Improving Systems and Habits

Scott Miker is the author of several books that describe how to use systems and habits to improve.  This free blog provides articles that to help understand the principles related to building systems.  

Let Go but Don’t Give Up

Scott Miker

For some reason our society views letting go the same as giving up.  If we let go of some control people mistakenly believe that we gave up.  But I have found that there is a great need in all of our lives to let go but not to give up.

Dr. Wayne Dyer used to talk about letting go by describing water.  He said that we aren’t able to grab water and use force to hold it in our hands.  We have to gently form space for the water to stay.  This simulates the letting go process.  Letting go means that we don’t force things to go our way, instead we create the right situation where things can flourish. 

For me I notice that I am not letting go enough when I start to get stressed about something that I have little control over.  There are tons of things every day that we can’t control; other people’s driving ability, a customer service line putting us on hold, a pushy salesperson that just won’t take no, our boss not wanting to follow our strategic plan etc. 

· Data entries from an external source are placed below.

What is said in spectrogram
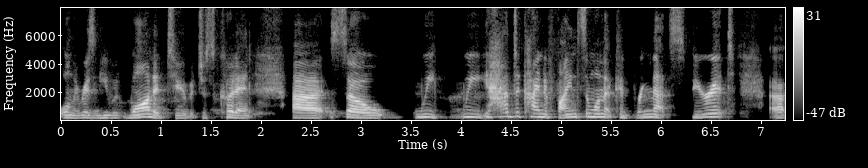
only reason he wanted to but just couldn't uh, so we we had to kind of find someone that could bring that spirit uh,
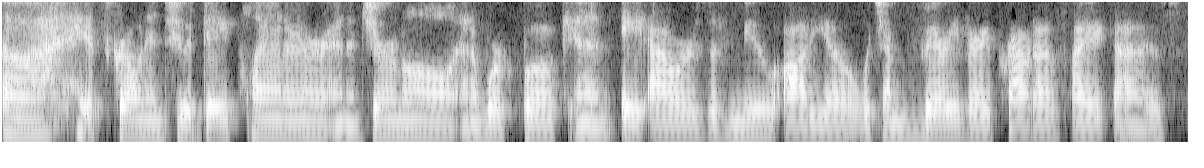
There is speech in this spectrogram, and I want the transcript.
uh, it's grown into a day planner and a journal and a workbook and eight hours of new audio, which I'm very, very proud of. I uh, was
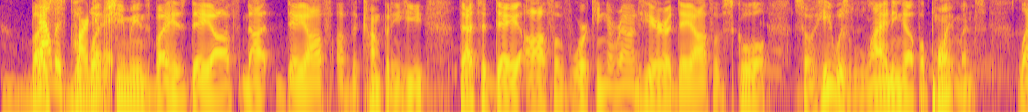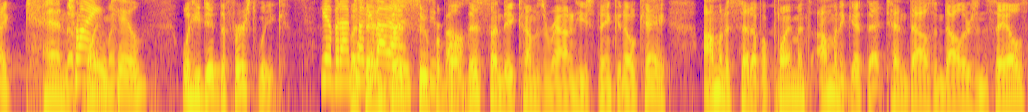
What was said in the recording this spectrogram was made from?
by, That was but part of what she means by his day off, not day off of the company. He that's a day off of working around here, a day off of school. So he was lining up appointments, like ten Trying appointments. to. Well, he did the first week. yeah, but I'm but talking then about this Super Bowl, Bowl. this Sunday comes around, and he's thinking, okay, I'm going to set up appointments. I'm going to get that ten thousand dollars in sales.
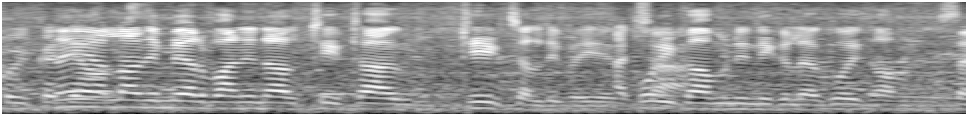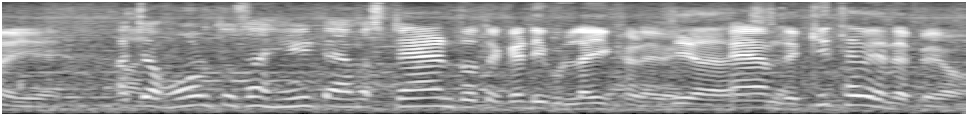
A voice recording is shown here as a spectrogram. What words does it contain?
कोई कर नहीं अल्लाह दी मेहरबानी नाल ठीक ठाक ठीक चलती पई है। अच्छा। कोई काम नहीं निकला कोई काम नहीं। सही है। हाँ। अच्छा हुन तुस ही टाइम स्टैंड दो ते गड्डी को लाई खड़े टाइम हाँ, दे। किथे वेंदे पे हो?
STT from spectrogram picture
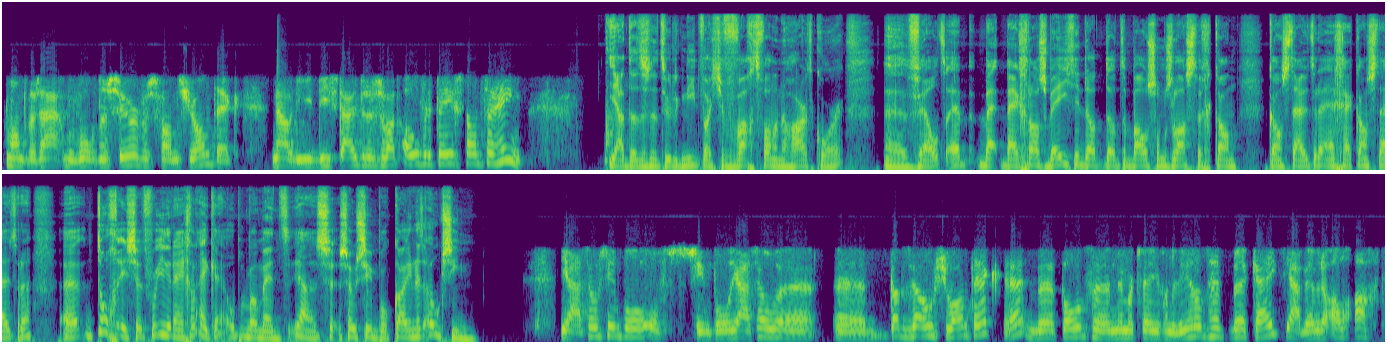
Want we zagen bijvoorbeeld een service van Swiatek. Nou, die, die stuiterde zo wat over de tegenstander heen. Ja, dat is natuurlijk niet wat je verwacht van een hardcore uh, veld. Uh, bij, gras weet je dat, dat de bal soms lastig kan, kan stuiteren en gek kan stuiteren. Uh, toch is het voor iedereen gelijk hè, op het moment. Ja, zo, zo, simpel kan je het ook zien. Ja, zo simpel of simpel. Ja, zo, dat is wel hoe Swantek, de Poolse nummer 2 van de wereld, het bekijkt. Ja, we hebben er alle acht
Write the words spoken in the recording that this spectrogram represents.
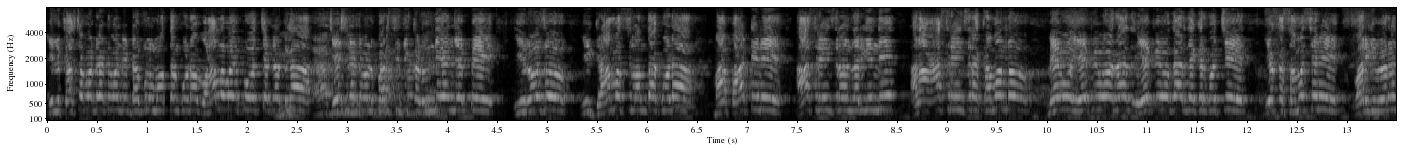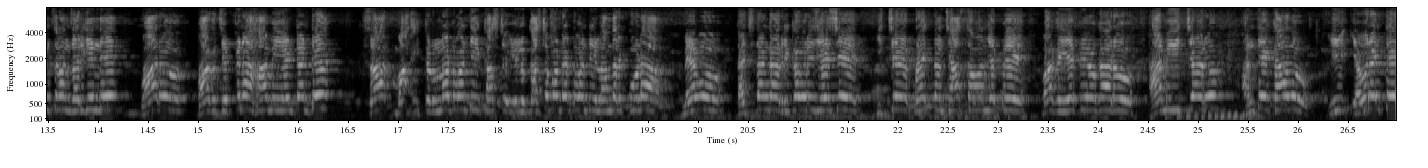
వీళ్ళు కష్టపడ్డటువంటి డబ్బులు మొత్తం కూడా వాళ్ళ వైపు వచ్చేటట్టుగా చేసినటువంటి పరిస్థితి ఇక్కడ ఉంది అని చెప్పి ఈ రోజు ఈ గ్రామస్తులంతా కూడా మా పార్టీని ఆశ్రయించడం జరిగింది. అలా ఆశ్రయించిన క్రమంలో మేము ఏపీఓ గారు ఏపీఓ గారి దగ్గరకు వచ్చి ఈ యొక్క సమస్యని వారికి వివరించడం జరిగింది. వారు మాకు చెప్పిన హామీ ఏంటంటే సార్ మా ఇక్కడ ఉన్నటువంటి కష్ట వీళ్ళు కష్టపడినటువంటి వీళ్ళందరికీ కూడా మేము ఖచ్చితంగా రికవరీ చేసి ఇచ్చే ప్రయత్నం చేస్తామని చెప్పి మాకు ఏపీఓ గారు హామీ ఇచ్చారు. అంతేకాదు ఈ ఎవరైతే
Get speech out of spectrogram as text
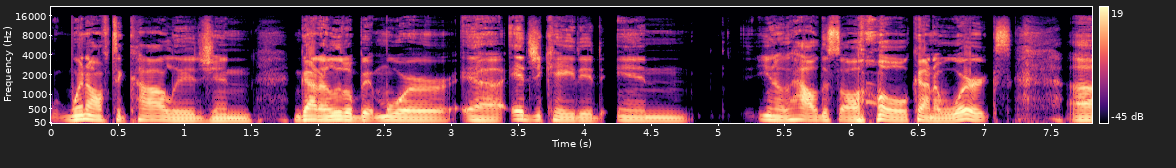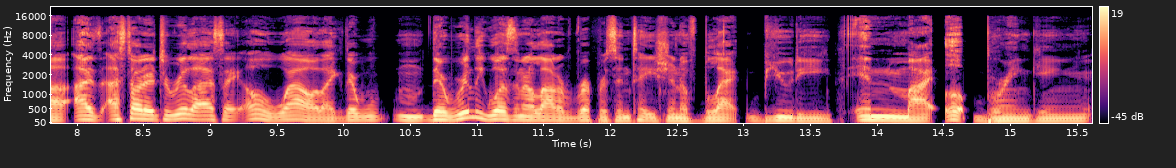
went off to college and got a little bit more, uh, educated in you know, how this all kind of works, uh, I, I started to realize like, oh, wow, like there, mm, there really wasn't a lot of representation of black beauty in my upbringing.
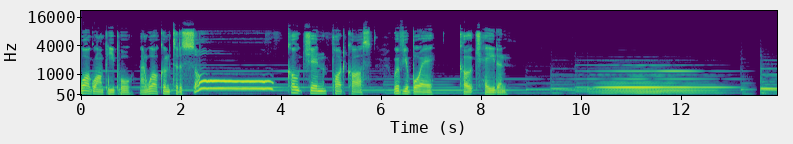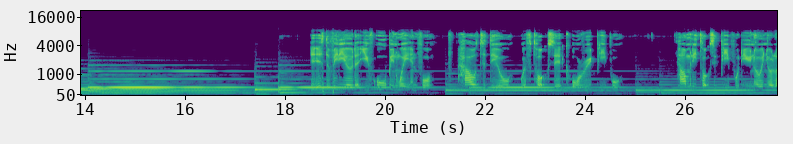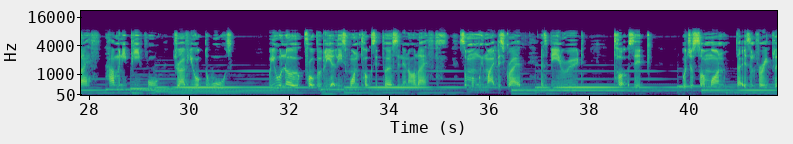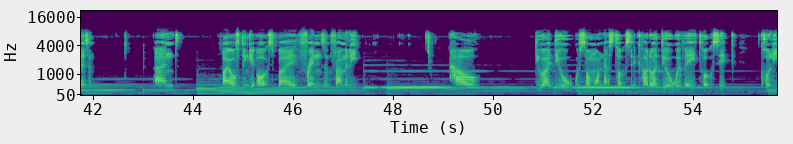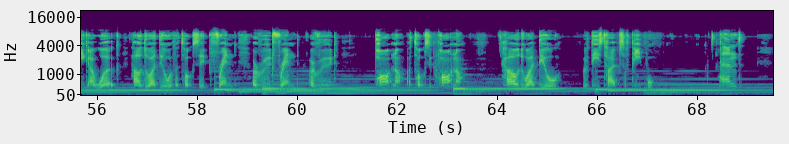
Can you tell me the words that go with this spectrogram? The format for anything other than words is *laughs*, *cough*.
Wagwan people, and welcome to the Soul Coaching Podcast with your boy, Coach Hayden. One toxic person in our life. *laughs* Someone we might describe as being rude, toxic, or just someone that isn't very pleasant. And I often get asked by friends and family, how do I deal with someone that's toxic? How do I deal with a toxic colleague at work? How do I deal with a toxic friend, a rude friend, a rude partner, a toxic partner? How do I deal with these types of people? And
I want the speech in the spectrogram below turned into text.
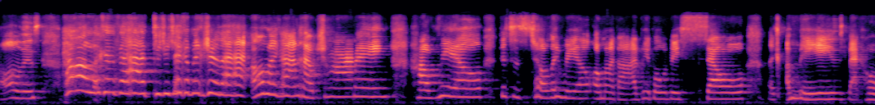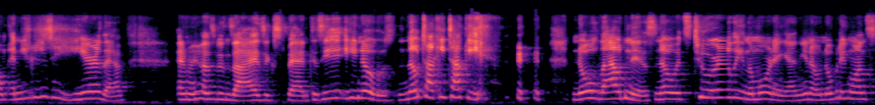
all this. Oh, look at that. Did you take a picture of that? Oh my God, how charming, how real. This is totally real. Oh my God, people would be so like amazed back home. And you just hear them. And my husband's eyes expand because he he knows no talkie talkie. no loudness. No, it's too early in the morning, and you know nobody wants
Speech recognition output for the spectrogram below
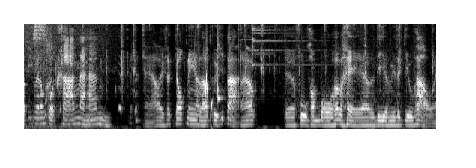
ชน์ ไม่ต้องกดค้างนานเอาอีกสักจกนึงครับซูชิตะนะครับ เจอฟูลคอมโบเข้าไปดีมันมีสกิลเผาไหม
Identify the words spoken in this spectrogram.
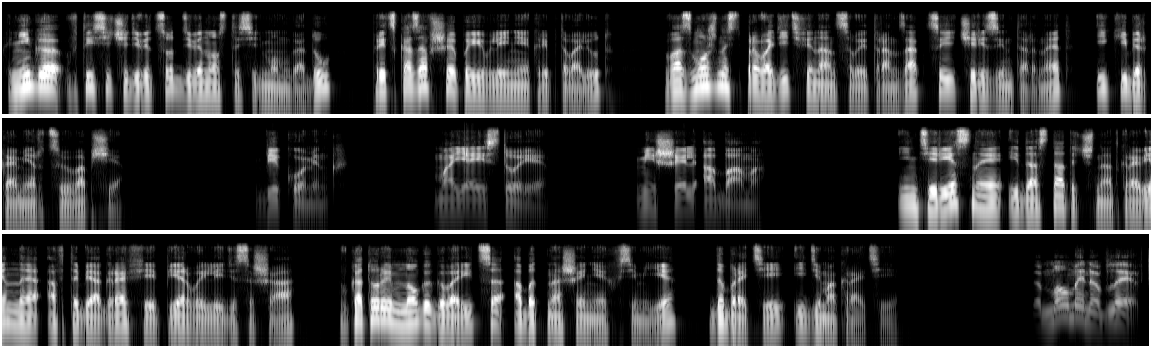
Книга в 1997 году, предсказавшая появление криптовалют, возможность проводить финансовые транзакции через интернет и киберкоммерцию вообще. Бекоминг. Моя история. Мишель Обама. Интересная и достаточно откровенная автобиография первой леди США, в которой много говорится об отношениях в семье, доброте и демократии. The moment of lived.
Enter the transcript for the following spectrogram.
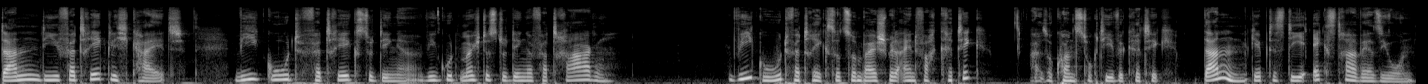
Dann die Verträglichkeit, wie gut verträgst du Dinge, wie gut möchtest du Dinge vertragen. Wie gut verträgst du zum Beispiel einfach Kritik, also konstruktive Kritik. Dann gibt es die Extraversion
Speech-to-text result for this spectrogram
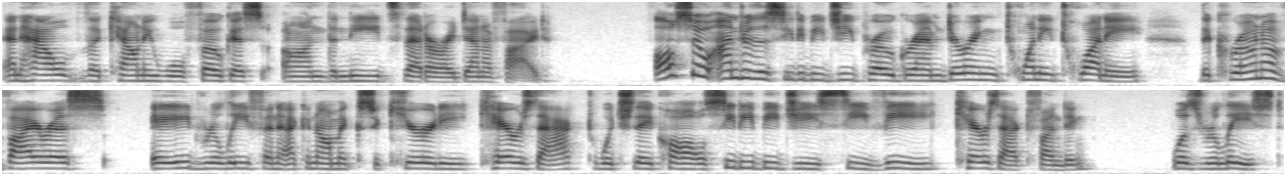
and how the county will focus on the needs that are identified. Also, under the CDBG program during 2020, the Coronavirus Aid, Relief, and Economic Security CARES Act, which they call CDBG CV, CARES Act funding, was released.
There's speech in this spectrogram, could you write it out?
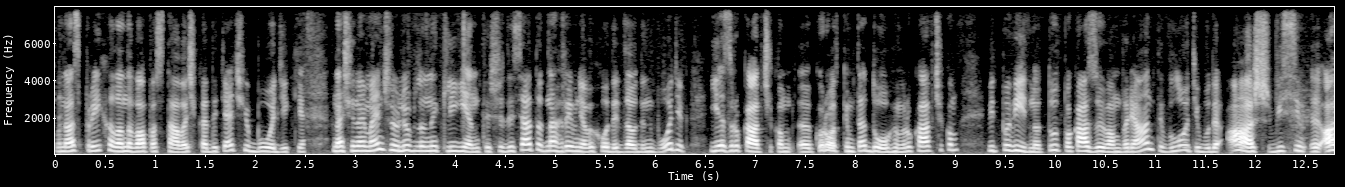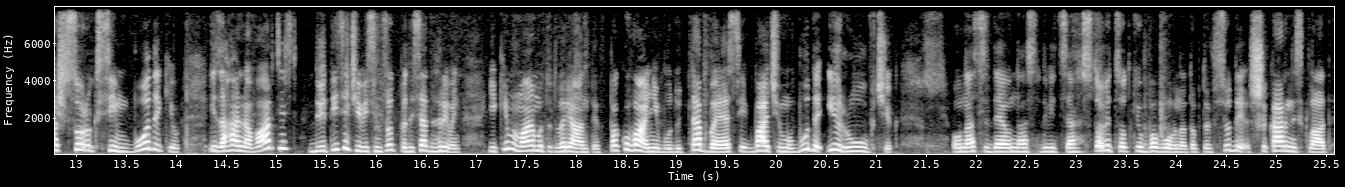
У нас приїхала нова поставочка, дитячі бодіки. Наші найменші улюблені клієнти. 61 гривня виходить за один бодік. Є з рукавчиком е, коротким та довгим рукавчиком. Відповідно, тут показую вам варіанти. В лоті буде аж 8, е, аж 47 бодиків і загальна вартість 2850 гривень. Які ми маємо тут варіанти? В пакуванні будуть та без, як бачимо, буде і рубчик. У нас іде у нас, дивіться, 100% бавовна, тобто всюди шикарний склад,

Many times the response to these situations is to get assertive or angry until you are heard.  We take on a perspective that “the loudest mouth gets fed.”  So we honk our horns at other drivers who cut us off, we ask to speak to the manager, or we raise our voice until the issue is resolved.  This has conditioned us to rely on this type of response.

But the reality is that we have to learn to let things go.  We can’t fight over everything.  If we have a poor experience at a restaurant we don’t have to complain.  If we get cut off in traffic or someone doesn’t use their blinker it isn’t on us to “teach them a lesson.”

Instead we have to realize that these are outside circumstances and let them go.  If it storms on a day you planned to be outside we don’t scream at the rain.  We know it won’t do anything except make us even more irritated.  Yet we are conditioned early in life that we can’t let others take advantage of us and we have fight for what we feel is wrong. 

But a better approach, I have found, is to respond by trying to learn what you can do differently next time so this doesn’t happen and then move on.  Maybe its to leave a little more or little less space in between your car and the next person so someone doesn’t cut you off.  Or maybe it’s to avoid that restaurant that never gets your order right.

Yes there are times when we need to be assertive and take a stand.  But we tend to gravitate to this mindset immediately without realizing that it won’t make a difference in many situations.  For many of us this is a habitual response to a situation not a rational evaluation.    

The other day I was in line at a store and there was a short line.  In line were several ladies buying lottery tickets.  They could see that the owner of the store was trying to fix the machine so he could take care of their purchase.  Instead of letting it go they proceeded to make inappropriate comments about how rude this was that they had to wait an extra 30 seconds or so.  By the end of the ordeal both customers in line and the owner were arguing back and forth.  All because the equipment needed to be fixed and it caused a 30 second delay in purchasing lottery tickets. 

This example wasn’t an example of a time when these customers should have taken a stand and fought for what is right.  Yet, by their comments you would have felt that someone had just done something awful to them. 

Learning when to take a stand is something that is an ongoing lesson.  Many times there exists a better response than aggression yet we all want to feel as though we are not being taken advantage of.  Instead, simply relax and find ways to learn from the situation.  Take a “letting go” mindset.  Don’t quit and give up, just learn and move on.